Western Canadian Graduate Students Showcase Their Innovative Research

Western Regional 3MT 2024 competitors. Photo credit: Nathan Skolski

From the pool table to the swimming pool, master’s and doctoral students from across Western Canada showed their communication prowess at the 2024 Western Canada Regional Three Minute Thesis (3MT) Competition! Presenting master’s or doctoral research in just three minutes is no small feat. To put it into context, the average person speaks somewhere between 125 and 150 words per minute and the average length of a doctoral dissertation is somewhere between 60,000 to 80,000 words. This means that students need over 530 minutes to share their entire dissertation, but we ask them to do this in just three minutes! The 17 competitors from universities across Western Canada were up for the challenge and dazzled us with their presentation skills.

Winner Nada Al-Emadi. Photo credit: Laura Bissell

At the end of the competition, Nada Al-Emadi, Doctor of Philosophy in Microbiology & Immunology student from the University of British Columbia Vancouver took home the top prize of $1,500 with her presentation, “Disarming C. difficile: The Fragmented Approach.” Nada’s research focuses on developing new treatment strategies for C. difficile, a major cause of antibiotic-associated diarrhea known for its high recurrence rates. Nada hopes that her research will result in new therapeutic options for patients suffering from this challenging condition.

Second place Michael Mensah. Photo credit: Nathan Skolski

Second place went to Michael Mensah, Doctor of Philosophy in Biology student from the University of Regina with his presentation, “Fresh Solutions for Salty Cows.” Michael’s research aims to predict the dynamics of salts in ponds and develop effective management strategies that keep pond water fresh for cows. Michael’s initial findings highlight the opportunities that environmental features, particularly vegetation, offer in addressing issues associated with salty ponds.


Third place Alexandra Gagnon. Photo credit: Nathan Skolski

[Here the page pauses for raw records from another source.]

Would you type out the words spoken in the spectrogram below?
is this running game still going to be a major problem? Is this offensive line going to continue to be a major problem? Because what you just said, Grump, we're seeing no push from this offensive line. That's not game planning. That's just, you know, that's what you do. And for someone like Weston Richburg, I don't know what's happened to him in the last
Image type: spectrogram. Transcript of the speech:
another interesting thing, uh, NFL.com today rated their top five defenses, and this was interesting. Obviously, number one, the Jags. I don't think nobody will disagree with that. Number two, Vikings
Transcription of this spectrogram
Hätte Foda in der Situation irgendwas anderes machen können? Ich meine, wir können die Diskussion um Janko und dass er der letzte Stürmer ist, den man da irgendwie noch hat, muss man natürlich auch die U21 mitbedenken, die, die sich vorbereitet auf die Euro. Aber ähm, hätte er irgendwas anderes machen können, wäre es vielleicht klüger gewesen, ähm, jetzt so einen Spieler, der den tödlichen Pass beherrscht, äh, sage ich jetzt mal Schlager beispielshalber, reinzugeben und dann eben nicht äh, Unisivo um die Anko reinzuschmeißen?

Third place went to Alexandra Gagnon, Master of Arts in Sociology student from the University of Alberta with her presentation, “Remand, Release, Reconvict.” Alexandra is part of the University of Alberta Prison Project, which is leading the first systematic Canadian study on formerly incarcerated people’s re-entry experience. The research aims to discover the challenges formerly incarcerated people face in their re-entry to society and create evidence-based policy recommendations to end the cycle of reoffending.

People’s Choice Winner Erin Williams. Photo credit: Laura Bissell

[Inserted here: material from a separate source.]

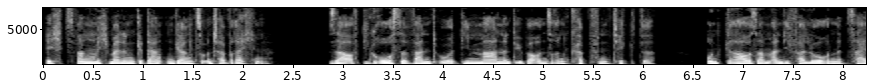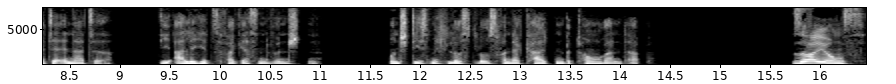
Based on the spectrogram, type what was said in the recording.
Ich zwang mich, meinen Gedankengang zu unterbrechen, sah auf die große Wanduhr, die mahnend über unseren Köpfen tickte und grausam an die verlorene Zeit erinnerte, die alle hier zu vergessen wünschten, und stieß mich lustlos von der kalten Betonwand ab. So, Jungs!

The People’s Choice Award, as voted by the audience, went to Erin Williams, Doctor of Philosophy in Biomedical Physiology and Kinesiology student from Simon Fraser University, with her presentation, “Rhythm beneath the waves: the challenges of fainting during artistic swimming.” Erin’s goal is to describe the physiological mechanisms that contribute to fainting during artistic swimming, including the role that cardiac arrhythmias and breath holding play in these events. Erin’s research works to improve aquatic sport safety, and contributes to understanding the link between drowning and heart irregularities.

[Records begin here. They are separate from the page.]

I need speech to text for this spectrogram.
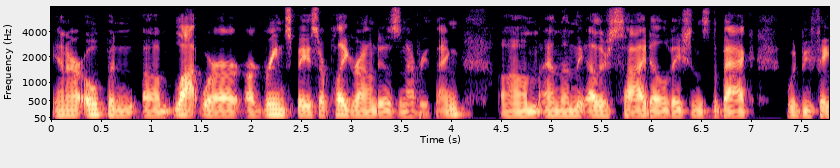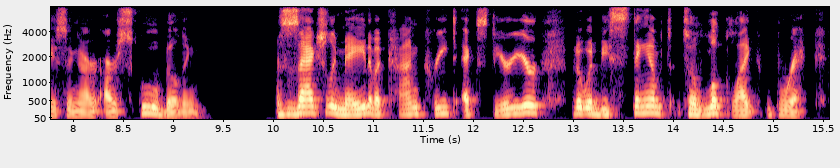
in our open um, lot where our, our green space, our playground is, and everything. Um, and then the other side elevations, the back would be facing our our school building. This is actually made of a concrete exterior, but it would be stamped to look like brick.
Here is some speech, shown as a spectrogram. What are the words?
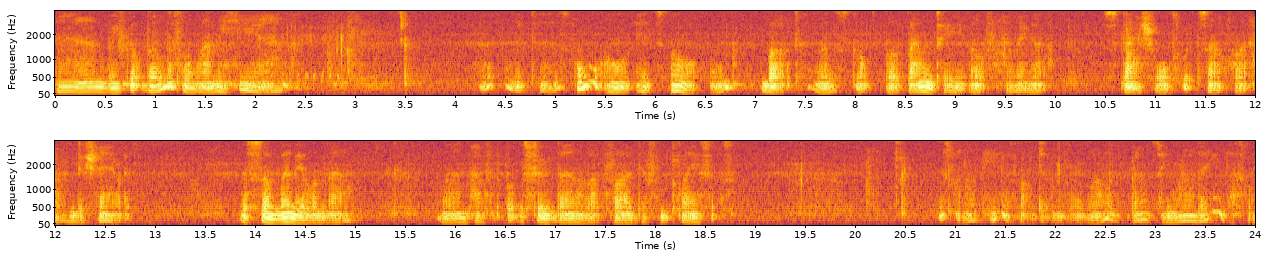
And we've got the little one here. It is all on its own, but has got the bounty of having a stash all to itself without having to share it. There's so many of them now. I'm having to put the food down about five different places. This one up here is not doing very well. It's bouncing around aimlessly.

Overall, it was a fantastic afternoon full of excitement, connections, and innovative research. Congratulations to the winners and thank you to all participants for visiting our campus and sharing your research with us!

Leave a Reply